An arthroscopy is a ‘keyhole’ daycase surgical procedure, performed under a general anaesthetic, that specialist knee surgeons use to visualise, diagnose and treat many different problems inside the native or even replaced knee joint.

We all know that degenerative osteoarthritis, inflammation and accidental injuries can damage bones, cartilage, ligaments, muscles and tendons. For ALL conditions the treatment begins with a thorough personalised medical history, face-to-face physical examination and either x-rays and very commonly magnetic resonance imaging (MRI) – which has the advantage of very accurately visualising both the cartilage / soft tissues and the bones.

Symptoms that may require you to have an arthroscopic knee examination include:


  • Synovitis, an inflammation of the lining of the knee can be diagnosed and biopsied (for histological examination) via an arthroscopic procedure.

Acute (recent) or chronic (long-standing) knee injuries

  • Loose bodies of bone and/or cartilage in the knee
  • Meniscal (cartilage) tears, chondromalacia (wearing or injury of the cartilage cushion) and anterior cruciate ligament tears with instability


‘Wear and tear’ arthritis is a common ailment in patients that can start after age 40 years.

Many ‘mechanical’ problems associated with osteoarthritis can be treated with an arthroscopy, with some procedures combining both arthroscopic and standard open surgery:

  • Repair or resection of torn knee cartilage (meniscus)
  • Reconstruction of anterior cruciate ligament in the knee (ACL)
  • Removal of inflamed lining (synovium) in the knee
  • Repair of other torn knee ligaments
  • Removal of loose bone or cartilage from the knee

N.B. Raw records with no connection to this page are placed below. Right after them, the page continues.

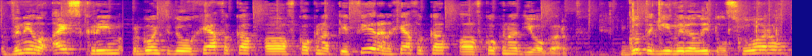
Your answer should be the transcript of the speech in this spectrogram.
vanilla ice cream, we're going to do half a cup of coconut kefir and half a cup of coconut yogurt. Good to give it a little swirl.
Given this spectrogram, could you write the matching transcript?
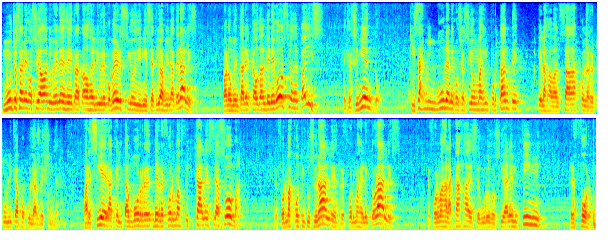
Mucho se ha negociado a niveles de tratados de libre comercio y de iniciativas bilaterales para aumentar el caudal de negocios del país, de crecimiento. Quizás ninguna negociación más importante que las avanzadas con la República Popular de China. Pareciera que el tambor de reformas fiscales se asoma, reformas constitucionales, reformas electorales, reformas a la caja de seguro social, en fin, reformas.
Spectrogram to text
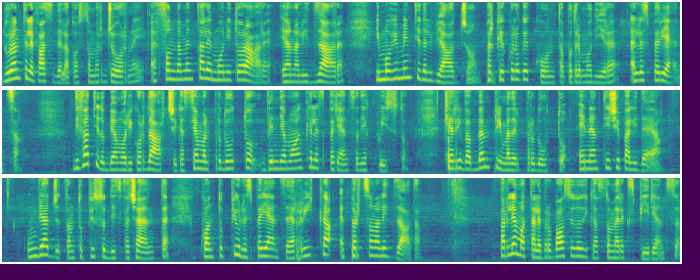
Durante le fasi della Customer Journey è fondamentale monitorare e analizzare i movimenti del viaggio perché quello che conta, potremmo dire, è l'esperienza. Difatti dobbiamo ricordarci che assieme al prodotto vendiamo anche l'esperienza di acquisto, che arriva ben prima del prodotto e ne anticipa l'idea. Un viaggio è tanto più soddisfacente quanto più l'esperienza è ricca e personalizzata. Parliamo a tale proposito di Customer Experience,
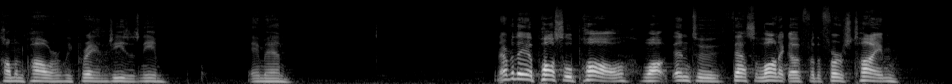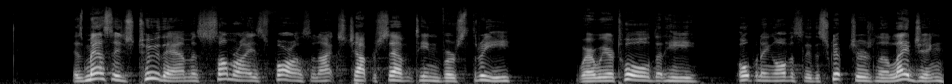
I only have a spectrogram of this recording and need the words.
common power, we pray in Jesus' name. Amen. Whenever the Apostle Paul walked into Thessalonica for the first time, his message to them is summarized for us in Acts chapter 17, verse 3, where we are told that he, opening obviously the scriptures and alleging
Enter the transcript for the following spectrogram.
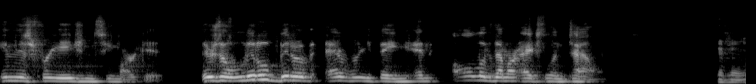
in this free agency market. There's a little bit of everything, and all of them are excellent talent. Mm-hmm.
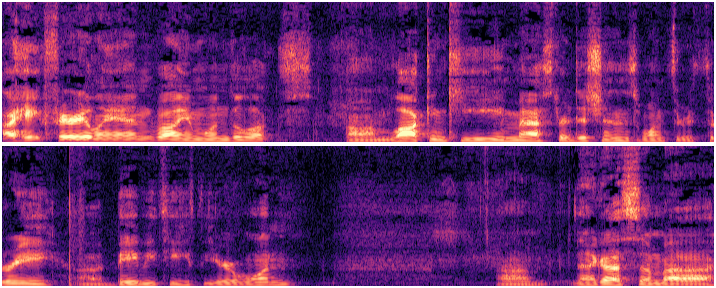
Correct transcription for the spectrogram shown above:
I Hate Fairyland Volume 1 Deluxe. Um, Locke and Key Master Editions 1 through 3. Uh, Baby Teeth Year 1. Um, then I got some uh,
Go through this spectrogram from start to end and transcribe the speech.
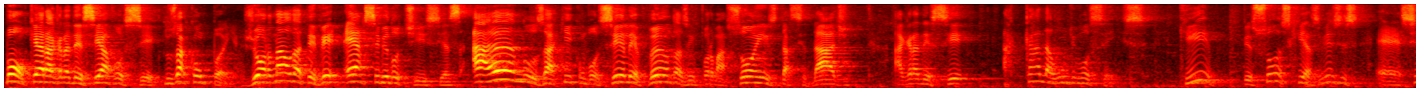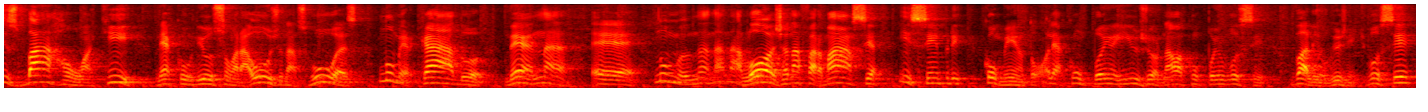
Bom, quero agradecer a você que nos acompanha. Jornal da TV SB Notícias. Há anos aqui com você, levando as informações da cidade. Agradecer a cada um de vocês que pessoas que às vezes é, se esbarram aqui né, com o Nilson Araújo nas ruas, no mercado, né, na, é, no, na, na, loja, na farmácia e sempre comentam. Olha, acompanho aí o jornal, acompanho você. Valeu, viu gente? Você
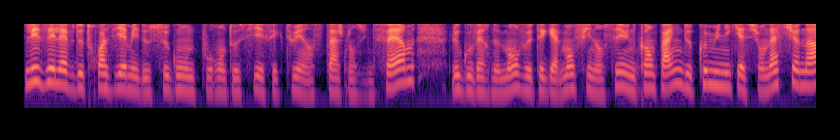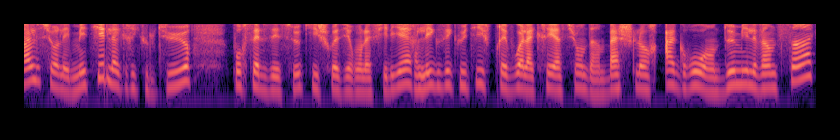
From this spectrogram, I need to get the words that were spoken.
Les élèves de troisième et de seconde pourront aussi effectuer un stage dans une ferme. Le gouvernement veut également financer une campagne de communication nationale sur les métiers de l'agriculture. Pour celles et ceux qui choisiront la filière, l'exécutif prévoit la création d'un bachelor agro en 2025.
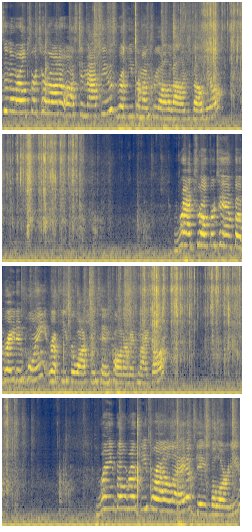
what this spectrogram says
Best in the world for Toronto, Auston Matthews. Rookie for Montreal of Alex Belzile. Retro for Tampa, Brayden Point. Rookie for Washington, Connor McMichael. Rainbow rookie for LA of Gabe Vilardi.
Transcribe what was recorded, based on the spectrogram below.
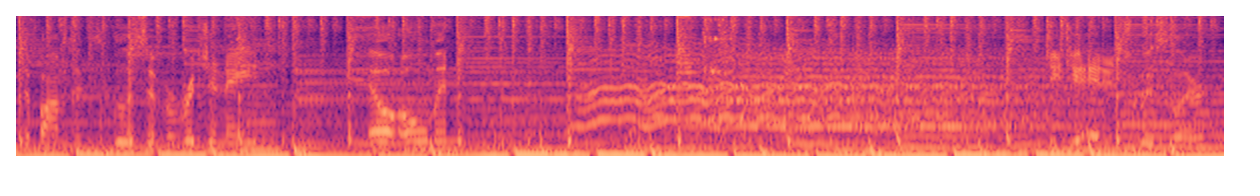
The Bombs exclusive Originate, Il Omen, DJ Aiden Twizzler,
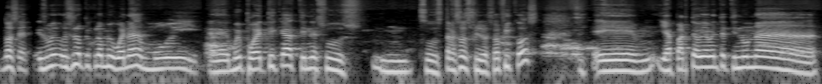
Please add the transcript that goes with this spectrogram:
no sé, es, muy, es una película muy buena, muy, eh, muy poética, tiene sus, mm, sus trazos filosóficos eh, y aparte, obviamente, tiene una,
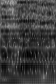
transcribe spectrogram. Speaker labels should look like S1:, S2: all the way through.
S1: Thank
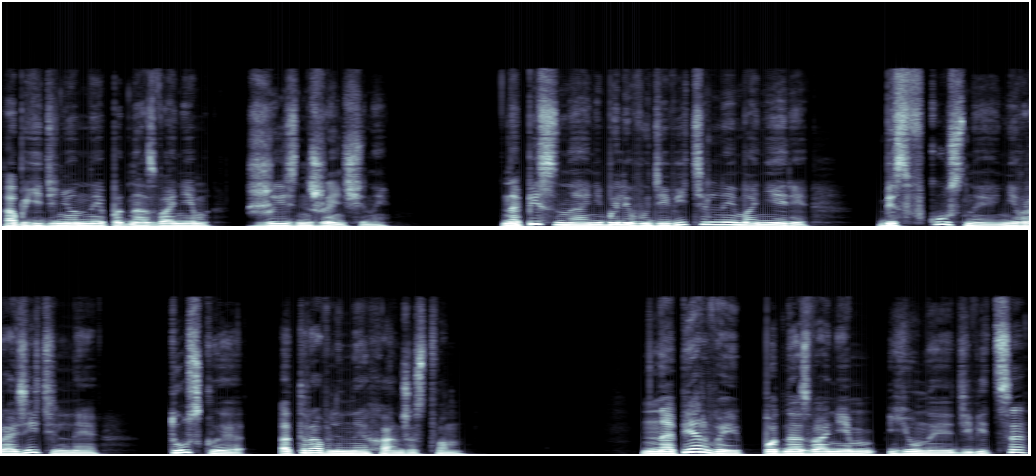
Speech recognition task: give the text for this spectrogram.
объединенные под названием «Жизнь женщины». Написаны они были в удивительной манере, безвкусные, невразительные, тусклые, отравленные ханжеством. На первой, под названием «Юная девица»,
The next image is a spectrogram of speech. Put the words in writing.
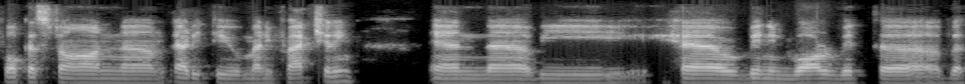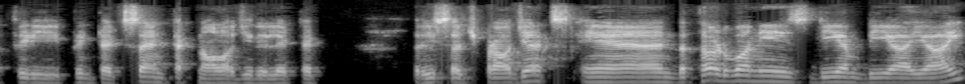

Other joints most frequently examined using an arthroscopy include the shoulder, elbow, ankle, hip and wrist joints.

As advances are made in fibreoptic technology and orthopaedic surgeons develop new techniques, other joints may be treated more frequently using this method in the future.

What happens during an arthroscopic operation?

During an arthroscopic examination, the orthopaedic surgeon makes a small incision (5mm) in the skin, either side of the kneecap (patella) tendon and inserts a pencil-sized diameter arthroscope instrument. The arthroscope instrument contains a small lens and lighting system to magnify and illuminate the structures inside the joint, giving the surgeon and patient a magnified and high definition view of the structures within the knee joint.

The benefit of the arthroscopic television camera is that it allows the surgeon to magnify an image of the small knee joint on a television screen, allowing one to look thoroughly at all areas within the joint.

The advantages and disadvantages of an arthroscopic procedure

Arthroscopy is keyhole surgery, so the biggest advantage of arthroscopy is that the procedure is generally easier to recover from compared to old-fashioned ‘open’ surgery. Patients are often back at home a few hours after the procedure.

While it can take several weeks for the joint to fully recover, the small puncture wound heals in a week and it is not unusual for patients to go back to work, school or resume daily activities within a few days. Athletes and patients in good physical condition may in some cases return to athletic activities within a few weeks.

There may be many different diagnoses and pre-existing conditions in patients who have an arthroscopy, so each patient’s surgery and experience is clearly unique and recovery time will vary from patient to patient. This will be discussed with you in person during your initial consultation and before the surgery is undertaken as part of the consent process.

Whilst uncommon (occurring in less than 1% of patients) possible complications can occur during or following an arthroscopy, such as:

  • Infection (within the knee joint or skin incisions)
  • Deep vein thrombosis (blood clots)
  • Excessive swelling or bleeding
  • Damage to the local blood vessels or numbness and pain from local nerves

About Professor Philip Chapman-Sheath

Mr Philip Chapman-Sheath, othopaedic knee consultant, Southampton

Philip Chapman-Sheath is a highly specialist knee surgeon based in the South Central UK, and he receives referrals from all over the UK, Europe and worldwide.

He has over 20 years of specialist experience in treating both adult and paediatric (children) knee disorders and injuries.

Make an appointment with him today – to discuss your symptoms and see whether a knee arthroscopy may be right for you